ICMM indigenous people NY workshop
The International Council of Mining and Metals (“ICMM”) has published a report based on its findings from a workshop, held in New York on 16 May 2014, on how the mining sector does, and possibly should, work with indigenous peoples.
Comprised of representatives from the Mining Sector and NGO’s the event was hosted by event was hosted by ICMM and the UN Global Compact. The full report can be found here:
But also of interest are the uploaded recordings of the workshop itself. While Mr Kilik states the event is governed by Chattam House Rules we are taking the view that, as they have posted the proceedings onto youtube, the content is safely deemed to be within the public domain.
There are a series of short films but the following ‘clip’ (hour plus) looks at a case study from Rio Tinto and Kijik Corporation on Alaskan Indigenous Peoples work:
Interesting points from the film:
- A community with little experience/understanding of mining and development- education on the impact of project is likely to have way in advance of construction
- The incorporation of traditional systems of decision making into the collaboration
- Good individual representatives- “respectful”
- Garnering of advocacy and support not initially entered into- would have been deemed too much for a project that needed a major paradigm shift for local people to approve it
- Primary Inventory of concern including protection of subsistence resources and cultural/historic sites
- The importance of local jobs being created and the secondary economy- interesting statistics on local areas decline in terms of economy and population.
- Beyond consultation- Stakeholder to owner.

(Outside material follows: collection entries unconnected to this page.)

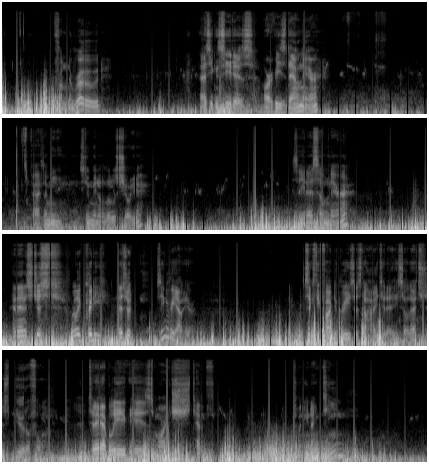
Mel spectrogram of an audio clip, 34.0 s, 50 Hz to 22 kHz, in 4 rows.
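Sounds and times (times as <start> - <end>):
wind rumble on microphone: 0.0 - 34.0
faint clicks: 0.2 - 0.7, 6.9 - 10.2
bird chirps: 6.3 - 9.0, 11.4 - 14.1, 33.6 - 34.0.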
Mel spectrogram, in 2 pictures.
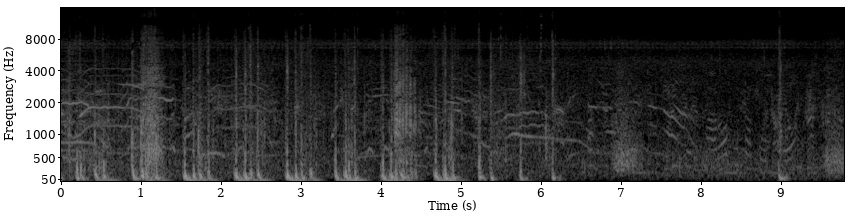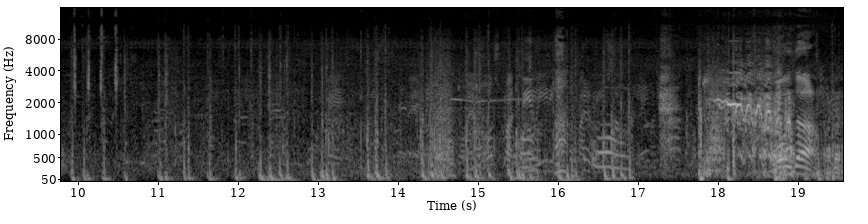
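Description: Horse in the video game Assassin's Creed Odyssey, close and loud, with steady rhythmic clip-clop hoofbeats running throughout and a neigh toward the end, mixed with game ambience and brief voices.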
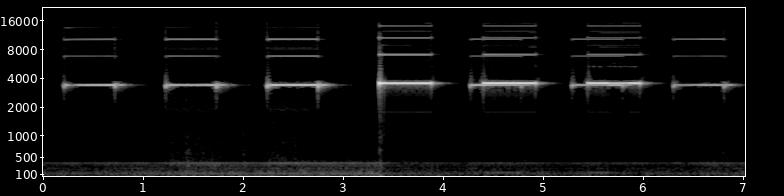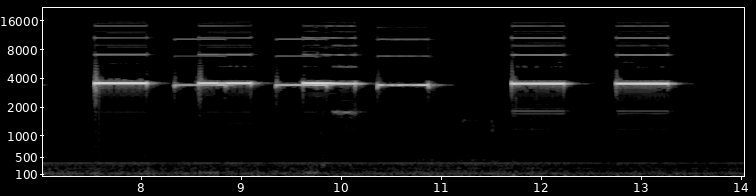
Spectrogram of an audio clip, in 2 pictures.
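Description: Two smoke alarms, a First Alert and a Kidde, beeping in test mode with loud high-pitched piezo horn tones about once a second. The second alarm joins after about three seconds at a slightly higher pitch, and the two beep out of step with each other until both stop near the end.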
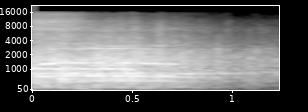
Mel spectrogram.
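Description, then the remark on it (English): A short burst of audience applause for two people after a shoulder-lock demonstration, dense and crackling with many hands clapping at once, fading slightly toward the end, with no voices over it. “All right, round of applause for these two.”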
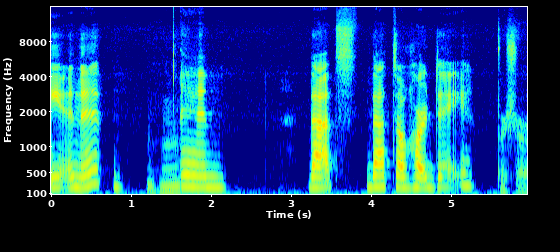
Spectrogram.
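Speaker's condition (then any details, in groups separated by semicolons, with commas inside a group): ALS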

Revenue sharing post commissioning
- (48:30) the Rio representative talks about the challenges standardizing work across a large group to meet a defined standard.